Ghattu, my dear, dear, sweet kutta...you are in my prayers.


Gino Santistevan - San Francisco, USA (a very proud owner of TWO Indian street dogs from Hyderabad, Rico and Lucky, both of whom now call America home).

georgia little pea said...


when i read your description, i thought it sounded like poison. i see others do too.

thanks for sharing the dog love in the mahabhratha. i read it a very long time ago and didn't remember that bit. it was a good way to end an otherwise sad post.

have a good day ms khalap xox

hack said...

I have been a regular reader of your blog though I've never commented. I come to your blog after especially hard days at work, because I know reading about the dogs here and about dogs being happy in people's homes will make me happy again. I miss my dog, a desi one, very much indeed. She is with my mother in Kolkata, while I am in another city for work. Reading about the dogs here gives me faith that she is happy and well-cared for. I don't really have a point to make. I cried a lot just now and I am not sure how to handle the death of a dog. One of my street dogs in Kolkata, one I had spent a lot of time taking care of, sterilising (her stitches opened four times at the hospital because of the attendants' callousness) her, taking care of the baby she rejected - vanished one day. I never found her. I think she came under a vehicle. I don't think about her, because I don't know what I'd do. This was one such.

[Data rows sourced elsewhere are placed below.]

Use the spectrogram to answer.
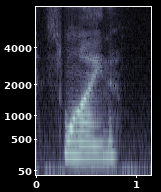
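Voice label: "swine", American English; pronunciation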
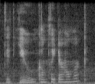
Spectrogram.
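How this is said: The word "you" is stressed. It asks whether someone else did it. "I was emphasizing on these three words: you"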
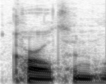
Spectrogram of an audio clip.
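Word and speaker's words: Karlton: I am at Carlton with a K.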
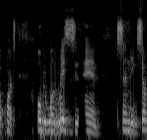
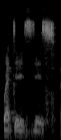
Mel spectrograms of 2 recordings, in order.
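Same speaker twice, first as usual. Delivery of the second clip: menacing Sidious; 9 semitones lower, 5 dB quieter, much slower than usual. Acted. Sidious hologram voice, slow.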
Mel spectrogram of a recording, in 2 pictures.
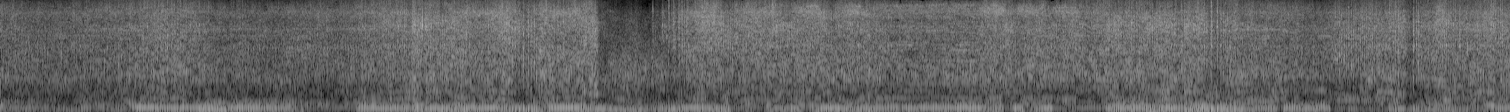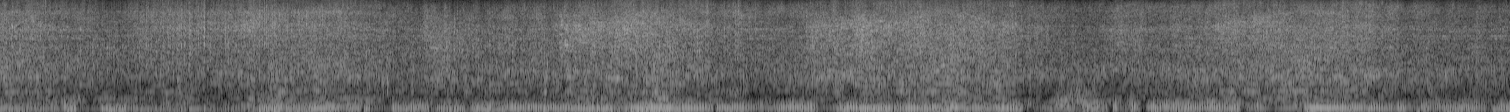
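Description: Walk-behind rotary lawn mower's small petrol engine running as it is pushed through long, overgrown grass, its note rising and falling with the load.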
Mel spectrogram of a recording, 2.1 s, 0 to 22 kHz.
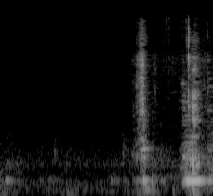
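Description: Very quiet handling of a bağlama: a faint string hums low and steady, with a small tap about 1.4 s in and a brief, slightly louder string sound near the end as the neck is moved.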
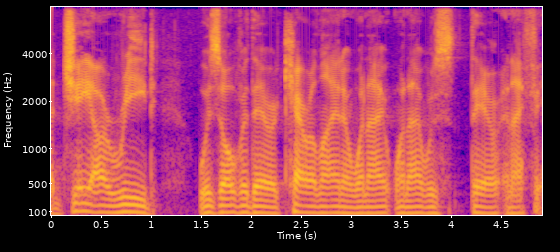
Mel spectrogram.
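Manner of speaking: ordinary talk, nothing marked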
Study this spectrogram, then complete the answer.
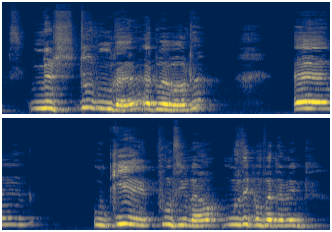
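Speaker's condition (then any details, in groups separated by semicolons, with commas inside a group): Cerebral palsy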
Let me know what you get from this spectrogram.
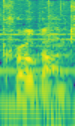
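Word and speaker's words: Croagunk: Is pronounced Crowagunk.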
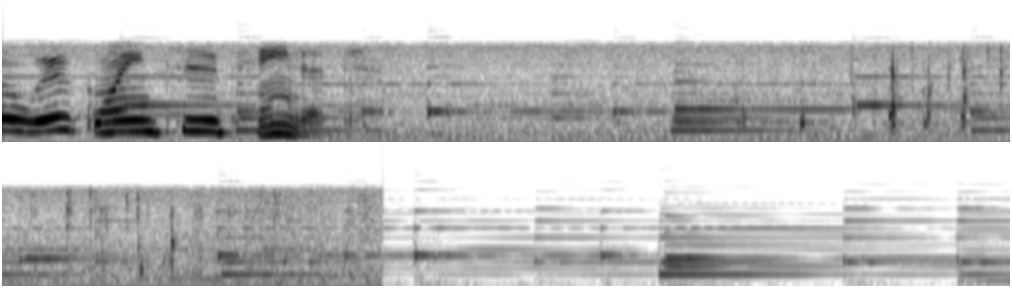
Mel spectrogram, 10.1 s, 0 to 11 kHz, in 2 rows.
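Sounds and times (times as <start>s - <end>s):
soft instrumental music: 0.0s - 10.0s.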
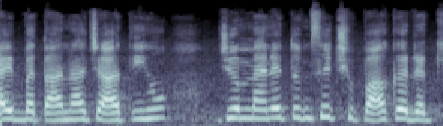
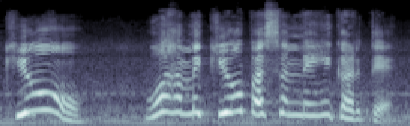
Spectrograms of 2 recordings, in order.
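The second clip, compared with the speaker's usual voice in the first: high, hurt questions; puzzled questioning; 8 semitones higher than usual. Acted. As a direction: ask why, genuinely baffled. Child questions elder, upset.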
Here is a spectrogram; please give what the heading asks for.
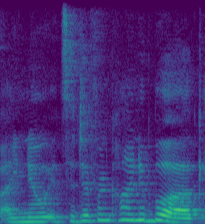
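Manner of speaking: ordinary delivery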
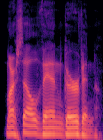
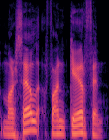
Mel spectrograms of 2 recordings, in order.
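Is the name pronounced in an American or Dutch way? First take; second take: American; Dutch. First: The name is pronounced the American way. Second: The name is pronounced the Dutch way.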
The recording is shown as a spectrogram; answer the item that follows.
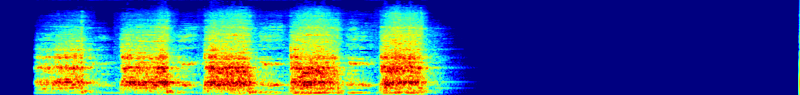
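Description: A run of hard, sustained breaths blown through a cardboard paper towel tube over about four seconds, each lasting most of a second, driving air at a candle flame until it goes out.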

doggylove said...

hi! i feel, ghattu's tragic end,
was a boon in disguise, she didnt have to suffer for many long years, adjusting to survive on her own, having and raising puppies!may her soul rest in peace!

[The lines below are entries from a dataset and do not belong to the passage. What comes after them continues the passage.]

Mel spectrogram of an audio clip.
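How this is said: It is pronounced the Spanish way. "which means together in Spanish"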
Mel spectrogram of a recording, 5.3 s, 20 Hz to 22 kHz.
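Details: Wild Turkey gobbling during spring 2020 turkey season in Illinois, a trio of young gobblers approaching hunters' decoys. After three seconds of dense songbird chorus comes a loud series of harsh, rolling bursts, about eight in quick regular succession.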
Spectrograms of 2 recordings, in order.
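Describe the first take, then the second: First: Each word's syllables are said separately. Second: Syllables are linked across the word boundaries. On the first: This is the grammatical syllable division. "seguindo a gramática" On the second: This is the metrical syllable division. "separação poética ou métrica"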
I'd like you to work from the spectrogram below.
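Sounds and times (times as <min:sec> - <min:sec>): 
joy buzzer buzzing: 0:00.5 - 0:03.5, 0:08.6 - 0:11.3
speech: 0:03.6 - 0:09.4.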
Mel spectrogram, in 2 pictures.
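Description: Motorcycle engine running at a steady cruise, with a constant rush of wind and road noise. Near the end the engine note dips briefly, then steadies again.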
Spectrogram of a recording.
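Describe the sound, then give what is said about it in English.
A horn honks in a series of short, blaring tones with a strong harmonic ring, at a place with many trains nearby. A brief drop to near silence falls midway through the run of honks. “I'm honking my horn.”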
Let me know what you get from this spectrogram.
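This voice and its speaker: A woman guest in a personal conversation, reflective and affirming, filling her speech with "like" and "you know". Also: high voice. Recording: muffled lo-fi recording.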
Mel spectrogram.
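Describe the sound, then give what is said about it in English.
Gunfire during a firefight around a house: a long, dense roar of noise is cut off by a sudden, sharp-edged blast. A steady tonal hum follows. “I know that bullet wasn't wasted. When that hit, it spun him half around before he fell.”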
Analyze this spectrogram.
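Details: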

Swati said...

I was shocked to read this story, but not surprised. I've come across many such hypocrites all my life.

When we were in the process of getting the paperwork sorted for Puppy before bringing him to Canada, most people we knew expressed intense surprise, and a thinly veiled, "Are you crazy?" attitude. To all those people, we replied back asking if they would abandon their child if they were moving elsewhere. And then they had the gall to feel offended by our replies.

Even though I'm not religious, I'm a firm believer in universal justice, and I have no doubt at all that someday, the callous owners of Ghattu will certainly end up sowing what they've reaped.

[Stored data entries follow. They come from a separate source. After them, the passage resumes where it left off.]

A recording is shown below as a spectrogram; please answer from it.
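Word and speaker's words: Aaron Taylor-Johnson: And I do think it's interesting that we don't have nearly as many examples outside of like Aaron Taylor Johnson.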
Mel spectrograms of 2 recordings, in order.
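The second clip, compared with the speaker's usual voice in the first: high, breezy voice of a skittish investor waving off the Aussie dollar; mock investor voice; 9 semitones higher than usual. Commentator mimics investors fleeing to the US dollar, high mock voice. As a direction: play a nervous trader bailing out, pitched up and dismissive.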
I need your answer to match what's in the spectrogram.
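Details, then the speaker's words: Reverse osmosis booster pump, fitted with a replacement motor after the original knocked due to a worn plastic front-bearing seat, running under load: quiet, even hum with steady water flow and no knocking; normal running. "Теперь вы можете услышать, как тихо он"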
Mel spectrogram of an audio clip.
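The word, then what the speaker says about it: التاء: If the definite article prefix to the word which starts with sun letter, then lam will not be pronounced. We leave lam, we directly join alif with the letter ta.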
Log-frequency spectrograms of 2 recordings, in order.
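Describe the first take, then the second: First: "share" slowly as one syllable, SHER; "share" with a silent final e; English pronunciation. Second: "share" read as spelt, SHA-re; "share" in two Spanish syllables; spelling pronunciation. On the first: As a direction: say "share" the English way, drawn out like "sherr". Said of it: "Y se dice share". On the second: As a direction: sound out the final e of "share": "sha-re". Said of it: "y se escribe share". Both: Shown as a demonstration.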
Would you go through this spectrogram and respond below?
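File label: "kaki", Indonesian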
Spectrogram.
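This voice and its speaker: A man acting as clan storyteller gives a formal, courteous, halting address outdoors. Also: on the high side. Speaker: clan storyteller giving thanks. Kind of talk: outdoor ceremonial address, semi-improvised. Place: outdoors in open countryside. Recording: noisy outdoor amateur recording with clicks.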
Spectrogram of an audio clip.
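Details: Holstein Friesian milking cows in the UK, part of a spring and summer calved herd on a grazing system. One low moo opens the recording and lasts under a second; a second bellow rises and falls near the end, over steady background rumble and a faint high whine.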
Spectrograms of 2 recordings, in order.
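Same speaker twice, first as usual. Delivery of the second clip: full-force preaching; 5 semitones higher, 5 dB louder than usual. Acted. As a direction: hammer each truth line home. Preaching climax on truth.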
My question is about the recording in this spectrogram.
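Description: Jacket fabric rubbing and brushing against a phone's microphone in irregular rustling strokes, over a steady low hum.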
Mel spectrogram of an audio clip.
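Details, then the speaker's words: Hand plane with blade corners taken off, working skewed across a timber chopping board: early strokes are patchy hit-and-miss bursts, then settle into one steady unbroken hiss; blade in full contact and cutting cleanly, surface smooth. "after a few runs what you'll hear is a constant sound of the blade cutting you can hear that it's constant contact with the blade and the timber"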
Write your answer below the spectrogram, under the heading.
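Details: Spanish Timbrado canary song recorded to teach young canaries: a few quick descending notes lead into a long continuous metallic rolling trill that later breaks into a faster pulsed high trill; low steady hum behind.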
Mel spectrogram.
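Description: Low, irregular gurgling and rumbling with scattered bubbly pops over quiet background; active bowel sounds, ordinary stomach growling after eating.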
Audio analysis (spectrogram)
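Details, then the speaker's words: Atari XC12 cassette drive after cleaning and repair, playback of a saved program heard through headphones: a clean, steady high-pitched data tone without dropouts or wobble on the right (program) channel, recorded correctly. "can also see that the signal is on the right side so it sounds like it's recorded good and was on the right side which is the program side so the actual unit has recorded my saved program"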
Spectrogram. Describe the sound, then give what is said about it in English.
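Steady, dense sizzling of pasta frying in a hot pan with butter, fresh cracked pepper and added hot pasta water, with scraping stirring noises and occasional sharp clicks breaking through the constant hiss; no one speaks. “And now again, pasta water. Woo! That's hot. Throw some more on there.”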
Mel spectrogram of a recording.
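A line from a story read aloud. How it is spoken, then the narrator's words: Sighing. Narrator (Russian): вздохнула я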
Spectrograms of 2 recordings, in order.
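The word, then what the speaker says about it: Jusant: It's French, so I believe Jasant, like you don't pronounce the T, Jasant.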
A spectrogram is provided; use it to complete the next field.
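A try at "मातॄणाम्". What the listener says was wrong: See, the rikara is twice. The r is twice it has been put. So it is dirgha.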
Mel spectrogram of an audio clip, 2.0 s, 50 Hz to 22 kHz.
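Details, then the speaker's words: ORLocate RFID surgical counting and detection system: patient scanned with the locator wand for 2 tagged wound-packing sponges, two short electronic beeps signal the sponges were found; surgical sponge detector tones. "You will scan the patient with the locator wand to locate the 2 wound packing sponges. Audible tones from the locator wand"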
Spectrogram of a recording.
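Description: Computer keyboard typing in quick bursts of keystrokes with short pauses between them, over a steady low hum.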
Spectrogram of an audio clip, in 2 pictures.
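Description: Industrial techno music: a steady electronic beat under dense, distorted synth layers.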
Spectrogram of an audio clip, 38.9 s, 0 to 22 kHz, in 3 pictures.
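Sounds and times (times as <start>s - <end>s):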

Swati said...

Of course, I meant it as "end up reaping what they've sowed"! (I was trembling with anger when I typed the above comment, so even the words got jumbled in my head...)

Anonymous said...

Who just stands by and watches as a poor helpless dog suffers like that? I really don't think you are one who should be passing judgement on the matter

Rajashree Khalap said...

Anonymous: The person who witnessed this has two rescued dogs already and could not take in another one. She tried to get the dog adopted but no-one was interested. She's also one of the few people in Ahmedabad who tried to expose the criminal action of the corporation in leaving street dogs at the Pirana dumping ground. So let's have fewer judgmental comments about 'passing judgment'.